Here are there tips for improving risk assessment:
1) Risk / reward models usually follow a curve.
Like Smith puts it, "eighty percent of the reward can usually be had for twenty percent of the risk." In other words, the risk increases as one tries to optimise an outcome. More energy leads to better results but also increases the risks.
"These changes will likely destabilise workers, will probably increase defects, and will affect all sorts of other departments in the company from accounting to HR. So risk increases all around us as we make the changes," Smith explains.
How to manage risks better? You have to be incremental in change and model change along a curve of risk and reward so that you get most of the reward without taking on inordinate amounts of risk.
2) Risk assessment must evaluate the consequences.
This is a step you have to take because two risks may be equal, but they may have totally different consequences. For instance, one risk with two choices of investment may lead to different consequences. Solutions given by Smith? You have to use a surface: "a multi-dimensional mathematical model, and in this case, one that includes not only the risks involved in a decision, but also the consequences."

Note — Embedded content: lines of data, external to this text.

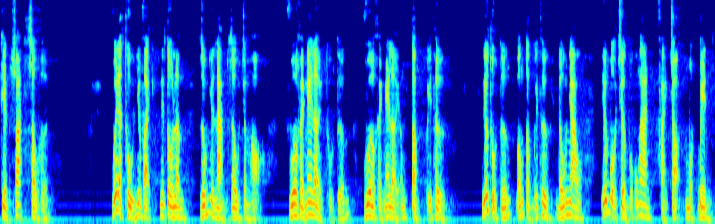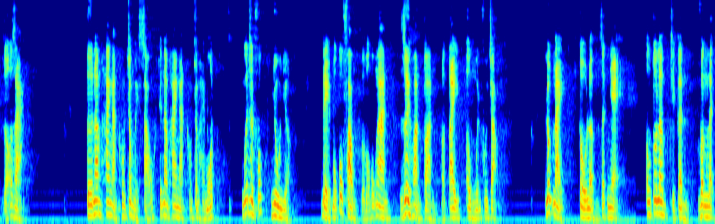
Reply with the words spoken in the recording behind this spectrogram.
kiểm soát sâu hơn. Với đặc thù như vậy nên Tô Lâm giống như làm dâu chầm họ, vừa phải nghe lời Thủ tướng, vừa phải nghe lời ông Tổng Bí Thư. Nếu Thủ tướng và ông Tổng Bí Thư đấu nhau thì ông Bộ trưởng Bộ Công an phải chọn một bên rõ ràng. Từ năm 2016 đến năm 2021, Nguyễn Xuân Phúc nhu nhược để Bộ Quốc phòng và Bộ Công an rơi hoàn toàn vào tay ông Nguyễn Phú Trọng. Lúc này Tô Lâm rất nhẹ, ông Tô Lâm chỉ cần vâng lệnh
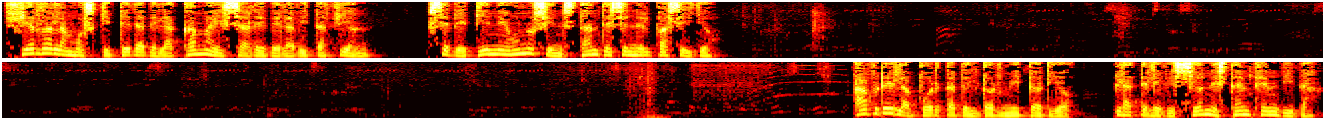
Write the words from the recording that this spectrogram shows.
Cierra la mosquitera de la cama y sale de la habitación. Se detiene unos instantes en el pasillo. Abre la puerta del dormitorio. La televisión está encendida.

So calculate the relative likelihood of a bad outcome, and the relative consequences of such an outcome, and place the resulting point on the surface. The same method applies for all alternatives. And when you finish, the point that is lower and to the left in the matrix is generally the least risky alternative.
3) Risk should not be discounted over time.
You may have the habit of thinking that if something doesn't happen in a while, it is unlikely to happen. This is how you take risks that you shouldn't be taking (like not wearing your seatbelt while driving).
How do you translate this in the business world? It's called irrational faith in the quality of people, processes and technologies. Companies don't improve their security system over time, for instance, because they haven't had a security break (yet).
But do remember this tip from Smith: A risk assessment is one of the most difficult tasks in business and in life itself so we should apply a more scientific approach instead of relying on our emotions.